**What to produce:**
Return the data below exactly, please, but drop the pictures.

**Stored records:**

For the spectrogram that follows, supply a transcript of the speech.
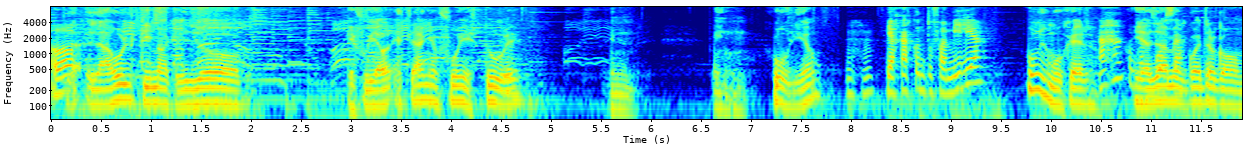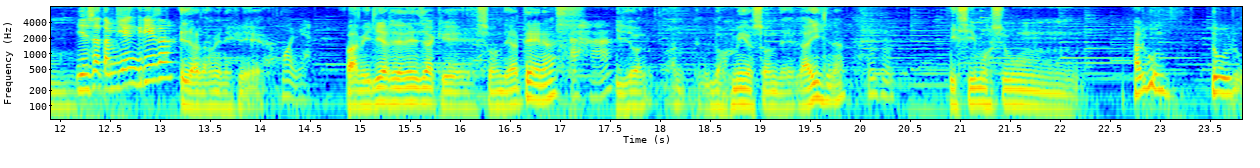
Oh. La, última que yo, que fui este año fui, estuve, en, junio. ¿Viajas con tu familia? Con mi mujer. y allá me encuentro con... ¿Y ella también griega? Ella también es griega. Muy bien. Familiares de ella que son de Atenas y yo, los míos son de la isla. Hicimos un algún tour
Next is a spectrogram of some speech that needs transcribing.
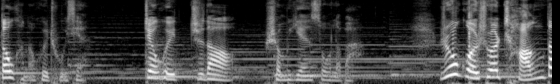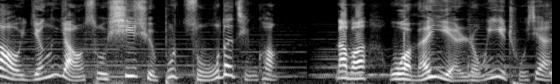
都可能会出现。这会知道什么因素了吧？如果说肠道营养素吸取不足的情况，那么我们也容易出现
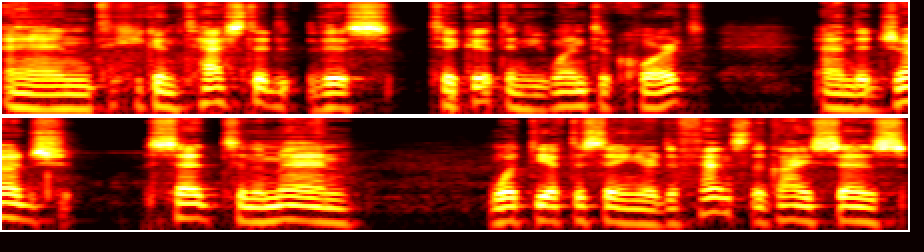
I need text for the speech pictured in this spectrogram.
And he contested this ticket and he went to court. And the judge said to the man, What do you have to say in your defense? The guy says,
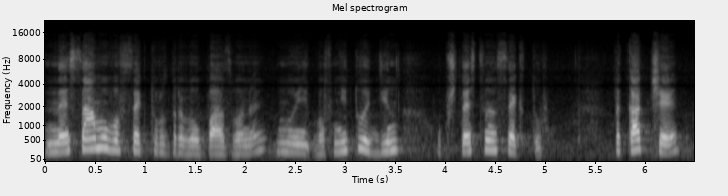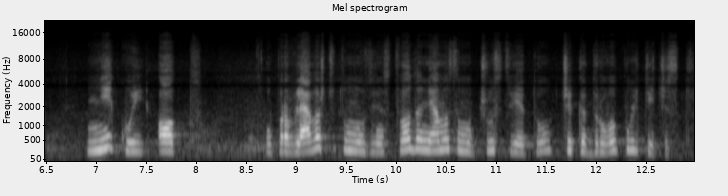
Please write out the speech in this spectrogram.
не само в сектор здравеопазване, но и в нито един обществен сектор. Така че никой от управляващото мнозинство да няма самочувствието, че кадрува политически.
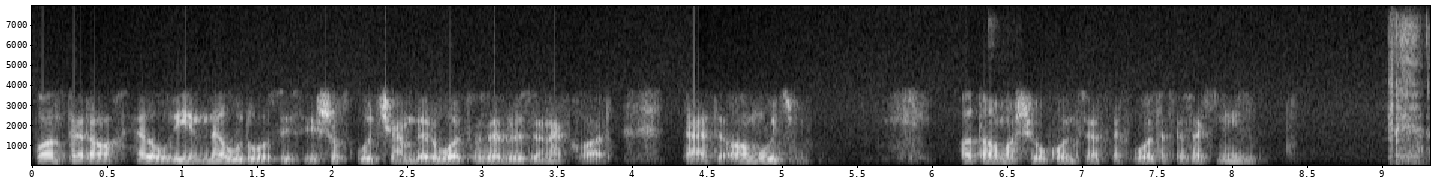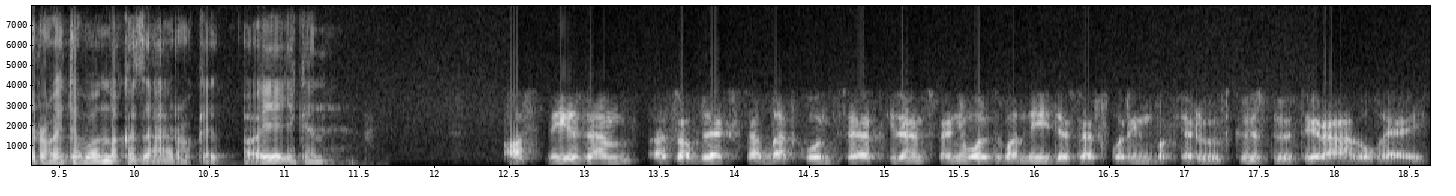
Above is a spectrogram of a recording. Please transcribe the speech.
Pantera, Halloween, Neurosis és a Cool Chamber volt az előzenekar. Tehát amúgy hatalmas jó koncertek voltak ezek mind. Rajta vannak az árak a jegyeken? Azt nézem, az a Black Sabbath koncert 98-ban 4000 forintba került közdőtér állóhely.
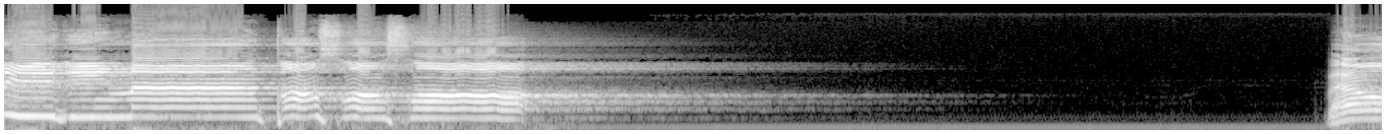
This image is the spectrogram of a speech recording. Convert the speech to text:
آثارهما قصصا. فوجدا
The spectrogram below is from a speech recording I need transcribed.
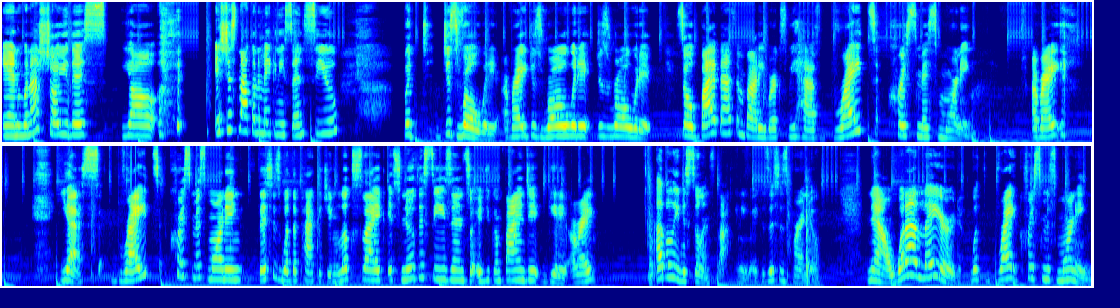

**Result of the exercise:**
For the spectrogram that follows, supply a transcript of the speech.
Oh. La, última que yo, que fui este año fui, estuve, en, junio. ¿Viajas con tu familia? Con mi mujer. y allá me encuentro con... ¿Y ella también griega? Ella también es griega. Muy bien. Familiares de ella que son de Atenas y yo, los míos son de la isla. Hicimos un algún tour
Next is a spectrogram of some speech that needs transcribing.
都可能会出现。这会知道什么因素了吧？如果说肠道营养素吸取不足的情况，那么我们也容易出现
I need text for the speech pictured in this spectrogram.
And he contested this ticket and he went to court. And the judge said to the man, What do you have to say in your defense? The guy says,
Please write out the speech in this spectrogram.
не само в сектор здравеопазване, но и в нито един обществен сектор. Така че никой от управляващото мнозинство да няма самочувствието, че кадрува политически.
Above is a spectrogram of a recording. Please transcribe the speech.
Pantera, Halloween, Neurosis és a Cool Chamber volt az előzenekar. Tehát amúgy hatalmas jó koncertek voltak ezek mind. Rajta vannak az árak a jegyeken? Azt nézem, az a Black Sabbath koncert 98-ban 4000 forintba került közdőtér állóhely.
This image is the spectrogram of a speech recording. Convert the speech to text:
آثارهما قصصا. فوجدا
The spectrogram below is from a speech recording I need transcribed.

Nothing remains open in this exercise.